> [WHAT THE TASK REQUIRES]: Restate word for word the line containing "The image shows" and all remaining lines of the entries below.

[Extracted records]
————————

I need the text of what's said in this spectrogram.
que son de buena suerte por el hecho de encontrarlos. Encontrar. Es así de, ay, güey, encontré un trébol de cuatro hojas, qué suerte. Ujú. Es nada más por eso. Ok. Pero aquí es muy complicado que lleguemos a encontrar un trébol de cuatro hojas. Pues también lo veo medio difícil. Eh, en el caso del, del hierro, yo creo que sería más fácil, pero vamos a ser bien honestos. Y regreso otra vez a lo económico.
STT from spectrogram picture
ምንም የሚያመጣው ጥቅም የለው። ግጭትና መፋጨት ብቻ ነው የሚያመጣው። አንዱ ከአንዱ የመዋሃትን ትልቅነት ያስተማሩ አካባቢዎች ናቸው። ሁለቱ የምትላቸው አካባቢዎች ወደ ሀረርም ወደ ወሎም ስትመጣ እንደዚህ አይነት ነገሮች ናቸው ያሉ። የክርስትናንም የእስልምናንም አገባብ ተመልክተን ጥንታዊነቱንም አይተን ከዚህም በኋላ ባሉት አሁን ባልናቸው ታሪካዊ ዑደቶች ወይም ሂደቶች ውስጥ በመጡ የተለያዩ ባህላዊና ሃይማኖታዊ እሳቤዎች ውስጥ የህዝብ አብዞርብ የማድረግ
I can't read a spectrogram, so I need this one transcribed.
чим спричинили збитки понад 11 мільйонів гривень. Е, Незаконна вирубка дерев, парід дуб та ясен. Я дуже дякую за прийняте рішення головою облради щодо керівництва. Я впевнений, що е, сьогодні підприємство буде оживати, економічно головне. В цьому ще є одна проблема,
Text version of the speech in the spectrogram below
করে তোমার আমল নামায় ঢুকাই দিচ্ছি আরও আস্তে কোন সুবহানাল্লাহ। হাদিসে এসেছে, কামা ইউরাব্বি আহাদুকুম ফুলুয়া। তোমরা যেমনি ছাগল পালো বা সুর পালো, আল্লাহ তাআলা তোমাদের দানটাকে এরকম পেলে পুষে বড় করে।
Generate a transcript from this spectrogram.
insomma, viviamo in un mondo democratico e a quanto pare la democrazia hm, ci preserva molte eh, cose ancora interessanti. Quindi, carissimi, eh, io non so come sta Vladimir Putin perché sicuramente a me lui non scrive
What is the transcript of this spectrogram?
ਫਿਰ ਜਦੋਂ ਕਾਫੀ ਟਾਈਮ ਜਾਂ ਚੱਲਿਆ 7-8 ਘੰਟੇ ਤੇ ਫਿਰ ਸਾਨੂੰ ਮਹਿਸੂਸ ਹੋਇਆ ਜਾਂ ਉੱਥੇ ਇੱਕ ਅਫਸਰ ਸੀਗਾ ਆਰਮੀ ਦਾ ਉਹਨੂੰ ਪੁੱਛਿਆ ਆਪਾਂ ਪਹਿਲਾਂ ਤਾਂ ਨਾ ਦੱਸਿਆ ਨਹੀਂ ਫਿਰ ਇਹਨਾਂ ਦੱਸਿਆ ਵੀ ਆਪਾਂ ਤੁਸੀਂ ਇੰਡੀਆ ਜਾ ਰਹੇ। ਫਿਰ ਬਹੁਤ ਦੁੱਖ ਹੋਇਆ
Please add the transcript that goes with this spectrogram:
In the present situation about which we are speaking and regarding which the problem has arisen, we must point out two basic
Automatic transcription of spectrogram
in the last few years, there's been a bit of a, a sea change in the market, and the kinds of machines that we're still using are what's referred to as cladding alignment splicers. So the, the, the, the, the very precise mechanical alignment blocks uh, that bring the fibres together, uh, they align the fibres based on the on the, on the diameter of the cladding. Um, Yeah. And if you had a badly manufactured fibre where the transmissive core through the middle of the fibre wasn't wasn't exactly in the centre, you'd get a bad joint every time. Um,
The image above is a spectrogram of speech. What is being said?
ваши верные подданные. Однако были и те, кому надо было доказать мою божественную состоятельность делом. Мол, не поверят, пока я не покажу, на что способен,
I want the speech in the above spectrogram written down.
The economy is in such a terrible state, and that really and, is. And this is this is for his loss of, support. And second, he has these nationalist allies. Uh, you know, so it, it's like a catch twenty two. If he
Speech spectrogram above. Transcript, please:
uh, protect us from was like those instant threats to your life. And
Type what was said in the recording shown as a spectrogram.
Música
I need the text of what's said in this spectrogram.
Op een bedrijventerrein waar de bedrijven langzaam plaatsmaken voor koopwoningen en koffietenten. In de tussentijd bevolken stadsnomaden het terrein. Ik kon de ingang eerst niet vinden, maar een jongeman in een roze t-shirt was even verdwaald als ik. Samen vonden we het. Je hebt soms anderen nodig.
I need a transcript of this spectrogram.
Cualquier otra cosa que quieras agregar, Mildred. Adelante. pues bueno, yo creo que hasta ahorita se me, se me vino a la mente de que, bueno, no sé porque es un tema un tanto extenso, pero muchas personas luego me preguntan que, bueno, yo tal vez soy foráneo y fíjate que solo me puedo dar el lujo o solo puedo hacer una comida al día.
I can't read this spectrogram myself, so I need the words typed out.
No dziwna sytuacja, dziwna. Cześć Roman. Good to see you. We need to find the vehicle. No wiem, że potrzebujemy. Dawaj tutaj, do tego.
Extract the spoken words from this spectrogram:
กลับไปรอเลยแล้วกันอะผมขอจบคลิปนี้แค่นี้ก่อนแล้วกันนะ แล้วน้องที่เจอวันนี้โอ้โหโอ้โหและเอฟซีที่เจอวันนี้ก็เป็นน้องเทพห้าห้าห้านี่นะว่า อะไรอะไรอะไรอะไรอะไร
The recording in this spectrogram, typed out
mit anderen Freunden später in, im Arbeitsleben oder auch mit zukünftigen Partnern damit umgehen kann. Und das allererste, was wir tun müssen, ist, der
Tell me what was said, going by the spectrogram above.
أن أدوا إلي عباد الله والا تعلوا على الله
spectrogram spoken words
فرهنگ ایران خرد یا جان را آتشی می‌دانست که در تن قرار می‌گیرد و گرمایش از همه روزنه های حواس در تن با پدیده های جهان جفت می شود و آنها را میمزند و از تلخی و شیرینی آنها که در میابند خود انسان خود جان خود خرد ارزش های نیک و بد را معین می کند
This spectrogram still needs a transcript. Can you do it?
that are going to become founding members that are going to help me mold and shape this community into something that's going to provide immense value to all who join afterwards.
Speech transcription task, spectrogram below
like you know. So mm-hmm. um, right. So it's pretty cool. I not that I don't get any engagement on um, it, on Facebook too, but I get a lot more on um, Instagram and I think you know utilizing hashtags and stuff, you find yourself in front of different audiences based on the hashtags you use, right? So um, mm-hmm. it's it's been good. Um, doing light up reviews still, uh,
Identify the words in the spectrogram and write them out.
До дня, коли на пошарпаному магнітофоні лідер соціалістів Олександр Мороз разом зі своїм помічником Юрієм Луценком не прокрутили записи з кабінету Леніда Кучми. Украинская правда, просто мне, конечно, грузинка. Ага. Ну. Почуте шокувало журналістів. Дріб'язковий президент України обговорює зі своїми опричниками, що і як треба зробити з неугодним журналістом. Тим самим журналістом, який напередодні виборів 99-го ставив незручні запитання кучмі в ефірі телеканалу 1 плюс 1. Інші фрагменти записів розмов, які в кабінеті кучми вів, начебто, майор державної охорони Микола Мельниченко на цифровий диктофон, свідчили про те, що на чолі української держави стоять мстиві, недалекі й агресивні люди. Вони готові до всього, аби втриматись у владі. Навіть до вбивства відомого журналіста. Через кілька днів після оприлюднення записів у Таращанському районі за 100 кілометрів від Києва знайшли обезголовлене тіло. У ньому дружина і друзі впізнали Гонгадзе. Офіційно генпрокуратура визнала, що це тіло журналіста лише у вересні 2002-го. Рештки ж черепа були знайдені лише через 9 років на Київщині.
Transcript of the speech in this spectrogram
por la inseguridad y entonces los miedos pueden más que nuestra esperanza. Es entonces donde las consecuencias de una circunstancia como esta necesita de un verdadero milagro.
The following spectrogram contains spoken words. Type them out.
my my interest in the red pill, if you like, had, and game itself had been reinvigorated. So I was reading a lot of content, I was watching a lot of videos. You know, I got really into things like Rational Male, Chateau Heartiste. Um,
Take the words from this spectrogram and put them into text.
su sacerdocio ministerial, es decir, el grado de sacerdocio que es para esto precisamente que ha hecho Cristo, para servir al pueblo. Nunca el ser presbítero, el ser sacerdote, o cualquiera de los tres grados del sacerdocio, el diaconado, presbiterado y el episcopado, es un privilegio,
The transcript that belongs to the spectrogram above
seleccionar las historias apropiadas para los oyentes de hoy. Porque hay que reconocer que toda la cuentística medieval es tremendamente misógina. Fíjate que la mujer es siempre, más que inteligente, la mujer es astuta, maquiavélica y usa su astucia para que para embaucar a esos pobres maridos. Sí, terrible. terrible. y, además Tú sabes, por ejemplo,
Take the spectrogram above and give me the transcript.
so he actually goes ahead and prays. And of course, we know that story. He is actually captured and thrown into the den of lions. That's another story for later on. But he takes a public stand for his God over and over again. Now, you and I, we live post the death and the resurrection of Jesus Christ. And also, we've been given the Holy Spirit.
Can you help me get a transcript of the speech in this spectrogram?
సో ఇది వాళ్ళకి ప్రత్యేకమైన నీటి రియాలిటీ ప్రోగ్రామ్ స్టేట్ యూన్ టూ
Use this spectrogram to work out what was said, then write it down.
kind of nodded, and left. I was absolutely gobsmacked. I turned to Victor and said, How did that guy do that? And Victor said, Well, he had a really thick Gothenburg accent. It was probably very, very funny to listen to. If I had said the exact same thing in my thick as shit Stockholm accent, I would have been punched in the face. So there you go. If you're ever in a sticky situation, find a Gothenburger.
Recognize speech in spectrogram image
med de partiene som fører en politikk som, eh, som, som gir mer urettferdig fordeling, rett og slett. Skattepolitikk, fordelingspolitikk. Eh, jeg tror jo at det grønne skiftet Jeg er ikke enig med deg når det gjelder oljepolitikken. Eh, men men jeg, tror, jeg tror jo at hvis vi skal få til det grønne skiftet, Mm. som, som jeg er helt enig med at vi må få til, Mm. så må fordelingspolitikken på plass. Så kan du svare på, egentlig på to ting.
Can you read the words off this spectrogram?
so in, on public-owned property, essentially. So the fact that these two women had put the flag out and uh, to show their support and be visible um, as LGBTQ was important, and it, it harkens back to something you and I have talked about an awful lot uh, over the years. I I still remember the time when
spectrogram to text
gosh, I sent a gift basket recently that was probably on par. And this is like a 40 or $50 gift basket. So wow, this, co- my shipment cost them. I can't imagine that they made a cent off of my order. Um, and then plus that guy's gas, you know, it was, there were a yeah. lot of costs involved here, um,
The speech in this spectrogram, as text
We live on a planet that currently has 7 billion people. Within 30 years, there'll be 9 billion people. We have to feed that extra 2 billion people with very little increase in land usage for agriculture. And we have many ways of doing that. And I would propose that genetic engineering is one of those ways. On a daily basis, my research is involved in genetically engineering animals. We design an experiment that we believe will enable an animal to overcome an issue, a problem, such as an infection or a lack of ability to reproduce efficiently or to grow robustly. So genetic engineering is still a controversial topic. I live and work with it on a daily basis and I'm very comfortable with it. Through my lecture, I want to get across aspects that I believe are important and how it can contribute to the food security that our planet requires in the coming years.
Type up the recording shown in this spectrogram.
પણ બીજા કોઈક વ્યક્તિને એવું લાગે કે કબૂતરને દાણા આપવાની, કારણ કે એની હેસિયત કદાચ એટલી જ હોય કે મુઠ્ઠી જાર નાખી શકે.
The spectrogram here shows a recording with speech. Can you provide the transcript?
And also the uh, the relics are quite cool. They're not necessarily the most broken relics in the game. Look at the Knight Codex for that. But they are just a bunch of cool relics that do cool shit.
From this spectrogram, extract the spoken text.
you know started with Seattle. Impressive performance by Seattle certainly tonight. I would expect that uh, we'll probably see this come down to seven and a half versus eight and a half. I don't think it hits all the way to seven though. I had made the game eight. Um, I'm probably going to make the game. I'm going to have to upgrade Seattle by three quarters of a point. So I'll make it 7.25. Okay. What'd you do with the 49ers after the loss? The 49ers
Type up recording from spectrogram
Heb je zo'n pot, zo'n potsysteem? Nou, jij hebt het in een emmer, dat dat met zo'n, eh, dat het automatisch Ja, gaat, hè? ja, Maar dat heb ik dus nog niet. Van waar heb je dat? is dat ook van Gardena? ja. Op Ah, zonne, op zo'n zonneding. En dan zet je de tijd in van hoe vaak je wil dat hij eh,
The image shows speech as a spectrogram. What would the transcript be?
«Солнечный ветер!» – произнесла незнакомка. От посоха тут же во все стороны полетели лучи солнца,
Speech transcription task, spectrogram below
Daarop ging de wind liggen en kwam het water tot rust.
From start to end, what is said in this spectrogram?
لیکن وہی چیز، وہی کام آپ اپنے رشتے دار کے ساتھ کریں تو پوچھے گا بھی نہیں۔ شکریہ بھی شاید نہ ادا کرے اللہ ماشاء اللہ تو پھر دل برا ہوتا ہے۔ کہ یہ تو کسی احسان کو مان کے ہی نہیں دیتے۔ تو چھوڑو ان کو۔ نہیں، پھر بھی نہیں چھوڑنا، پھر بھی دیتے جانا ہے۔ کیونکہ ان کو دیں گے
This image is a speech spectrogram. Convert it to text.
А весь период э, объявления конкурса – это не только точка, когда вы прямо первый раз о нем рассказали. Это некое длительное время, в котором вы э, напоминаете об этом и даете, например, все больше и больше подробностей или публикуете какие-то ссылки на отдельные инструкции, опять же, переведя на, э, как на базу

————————

> [EXPECTED OUTPUT]:
The image shows speech as a spectrogram. What would the transcript be?
«Солнечный ветер!» – произнесла незнакомка. От посоха тут же во все стороны полетели лучи солнца,
Speech transcription task, spectrogram below
Daarop ging de wind liggen en kwam het water tot rust.
From start to end, what is said in this spectrogram?
لیکن وہی چیز، وہی کام آپ اپنے رشتے دار کے ساتھ کریں تو پوچھے گا بھی نہیں۔ شکریہ بھی شاید نہ ادا کرے اللہ ماشاء اللہ تو پھر دل برا ہوتا ہے۔ کہ یہ تو کسی احسان کو مان کے ہی نہیں دیتے۔ تو چھوڑو ان کو۔ نہیں، پھر بھی نہیں چھوڑنا، پھر بھی دیتے جانا ہے۔ کیونکہ ان کو دیں گے
This image is a speech spectrogram. Convert it to text.
А весь период э, объявления конкурса – это не только точка, когда вы прямо первый раз о нем рассказали. Это некое длительное время, в котором вы э, напоминаете об этом и даете, например, все больше и больше подробностей или публикуете какие-то ссылки на отдельные инструкции, опять же, переведя на, э, как на базу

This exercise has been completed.